> _DATA LISTING_
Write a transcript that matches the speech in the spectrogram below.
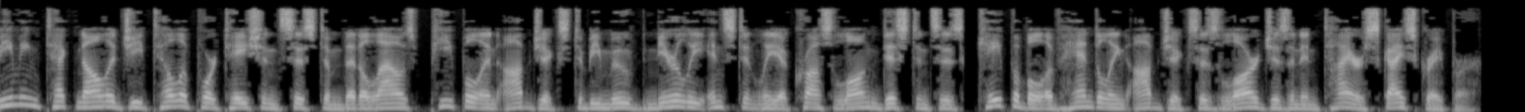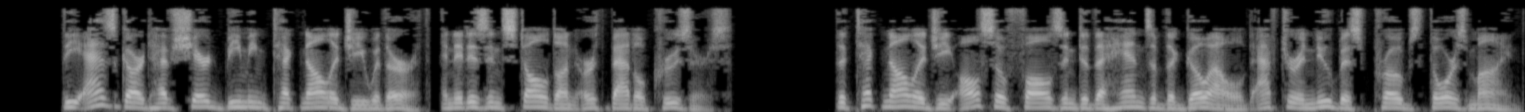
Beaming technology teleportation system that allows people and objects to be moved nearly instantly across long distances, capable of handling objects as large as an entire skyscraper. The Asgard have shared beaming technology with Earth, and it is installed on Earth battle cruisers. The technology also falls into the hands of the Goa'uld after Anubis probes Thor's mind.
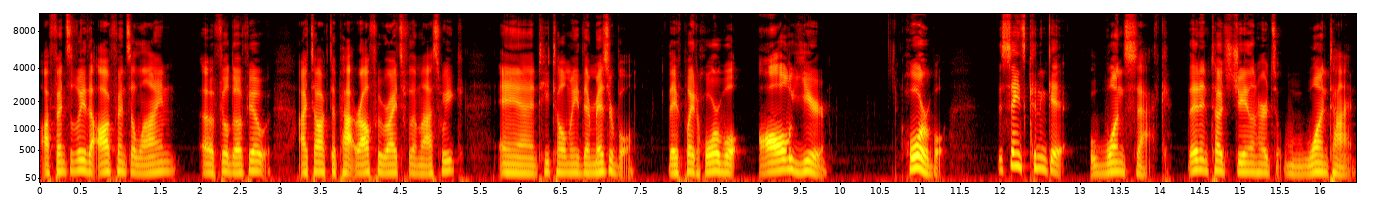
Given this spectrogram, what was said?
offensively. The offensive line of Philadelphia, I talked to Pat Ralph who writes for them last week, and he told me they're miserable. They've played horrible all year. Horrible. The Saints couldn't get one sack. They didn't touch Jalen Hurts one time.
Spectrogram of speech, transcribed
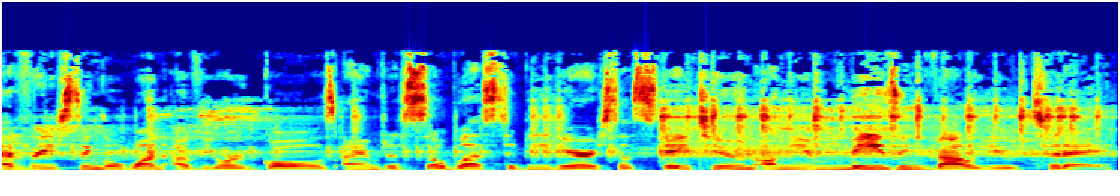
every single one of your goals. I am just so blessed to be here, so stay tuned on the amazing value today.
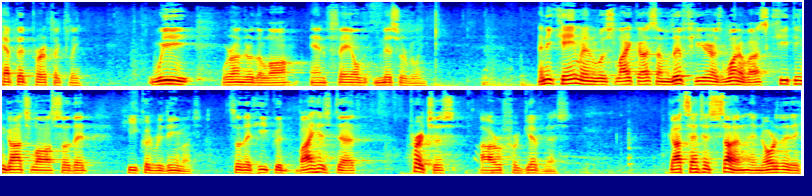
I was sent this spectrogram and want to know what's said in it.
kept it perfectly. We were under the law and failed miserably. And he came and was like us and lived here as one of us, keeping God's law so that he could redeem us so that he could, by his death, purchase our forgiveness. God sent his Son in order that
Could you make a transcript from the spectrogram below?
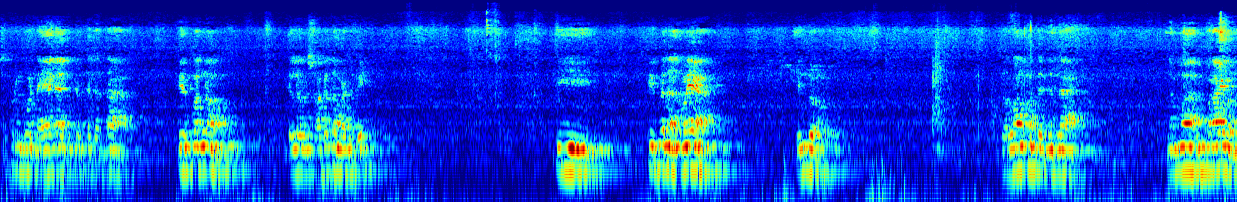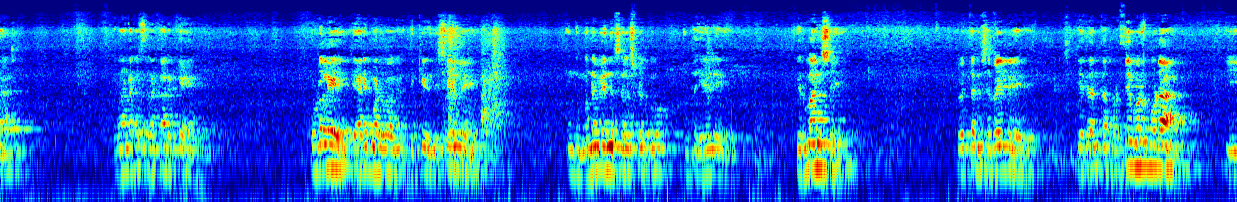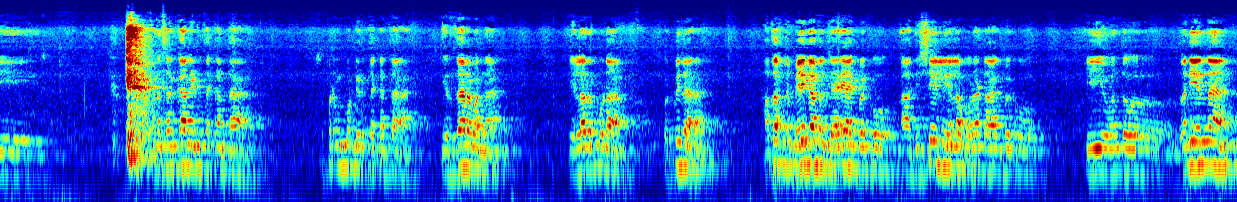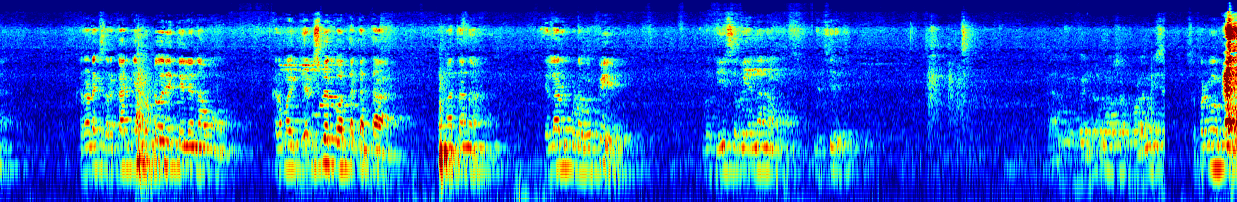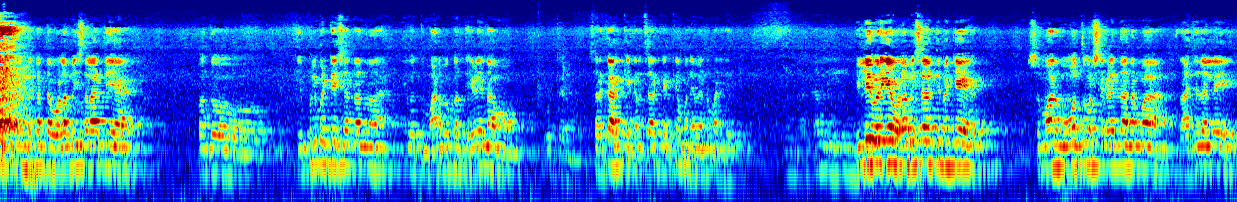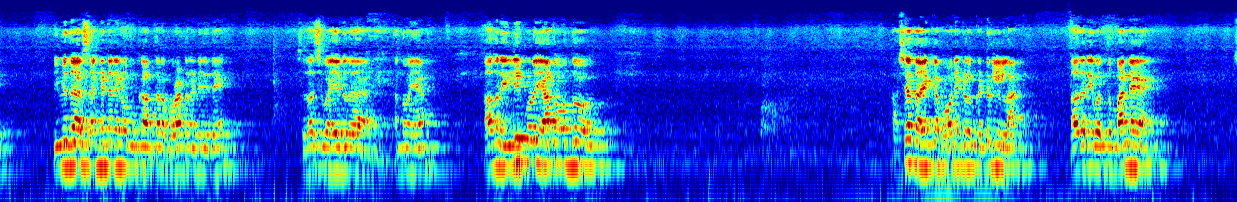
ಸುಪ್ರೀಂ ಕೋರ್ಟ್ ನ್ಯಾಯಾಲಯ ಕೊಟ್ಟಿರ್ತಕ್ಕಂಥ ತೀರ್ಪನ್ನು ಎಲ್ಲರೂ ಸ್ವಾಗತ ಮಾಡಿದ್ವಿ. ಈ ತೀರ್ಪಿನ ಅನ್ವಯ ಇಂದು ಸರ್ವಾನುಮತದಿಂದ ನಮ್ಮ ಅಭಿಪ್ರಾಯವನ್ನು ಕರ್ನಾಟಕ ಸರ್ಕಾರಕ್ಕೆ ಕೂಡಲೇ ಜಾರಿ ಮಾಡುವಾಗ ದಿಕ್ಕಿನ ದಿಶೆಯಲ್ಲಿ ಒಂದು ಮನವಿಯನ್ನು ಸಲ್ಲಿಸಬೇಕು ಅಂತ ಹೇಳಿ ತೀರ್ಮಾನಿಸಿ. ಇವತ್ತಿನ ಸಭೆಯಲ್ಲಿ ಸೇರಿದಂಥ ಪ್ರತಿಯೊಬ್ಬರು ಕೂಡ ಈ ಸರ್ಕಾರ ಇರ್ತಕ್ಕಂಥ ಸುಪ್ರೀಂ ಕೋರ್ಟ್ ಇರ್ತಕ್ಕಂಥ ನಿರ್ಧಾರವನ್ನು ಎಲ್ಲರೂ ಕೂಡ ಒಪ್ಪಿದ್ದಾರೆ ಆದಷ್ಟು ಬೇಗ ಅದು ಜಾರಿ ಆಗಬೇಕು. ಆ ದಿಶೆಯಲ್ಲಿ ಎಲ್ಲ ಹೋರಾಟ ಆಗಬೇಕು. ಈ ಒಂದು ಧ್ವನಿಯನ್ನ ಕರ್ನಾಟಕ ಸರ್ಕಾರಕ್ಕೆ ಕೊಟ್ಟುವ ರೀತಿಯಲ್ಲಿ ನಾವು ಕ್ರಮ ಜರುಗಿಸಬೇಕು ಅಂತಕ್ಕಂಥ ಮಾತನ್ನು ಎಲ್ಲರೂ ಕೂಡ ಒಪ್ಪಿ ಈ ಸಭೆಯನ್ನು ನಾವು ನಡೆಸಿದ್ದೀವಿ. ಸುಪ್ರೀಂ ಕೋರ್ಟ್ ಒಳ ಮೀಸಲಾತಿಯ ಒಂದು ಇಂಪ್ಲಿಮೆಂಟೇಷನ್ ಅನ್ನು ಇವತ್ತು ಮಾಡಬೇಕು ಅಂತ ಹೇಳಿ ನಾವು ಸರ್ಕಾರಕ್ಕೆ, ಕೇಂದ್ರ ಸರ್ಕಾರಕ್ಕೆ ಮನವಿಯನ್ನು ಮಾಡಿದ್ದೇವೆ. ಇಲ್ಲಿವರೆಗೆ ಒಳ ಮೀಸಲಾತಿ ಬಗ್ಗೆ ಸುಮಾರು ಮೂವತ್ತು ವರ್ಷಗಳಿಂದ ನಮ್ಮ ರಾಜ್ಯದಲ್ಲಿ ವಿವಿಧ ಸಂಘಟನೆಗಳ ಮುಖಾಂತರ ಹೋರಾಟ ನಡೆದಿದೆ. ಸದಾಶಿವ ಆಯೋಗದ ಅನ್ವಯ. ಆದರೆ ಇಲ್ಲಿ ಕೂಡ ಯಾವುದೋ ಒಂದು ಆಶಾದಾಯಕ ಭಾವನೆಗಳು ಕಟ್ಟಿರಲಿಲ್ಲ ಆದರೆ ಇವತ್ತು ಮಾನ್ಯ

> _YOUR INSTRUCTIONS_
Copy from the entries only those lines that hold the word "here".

> _OUTPUT OF THE TASK_
every single one of your goals. I am just so blessed to be here, so stay tuned on the amazing value today.
kept it perfectly. We were under the law and failed miserably. And he came and was like us and lived here as one of us, keeping God's law so that he could redeem us so that he could, by his death, purchase our forgiveness. God sent his Son in order that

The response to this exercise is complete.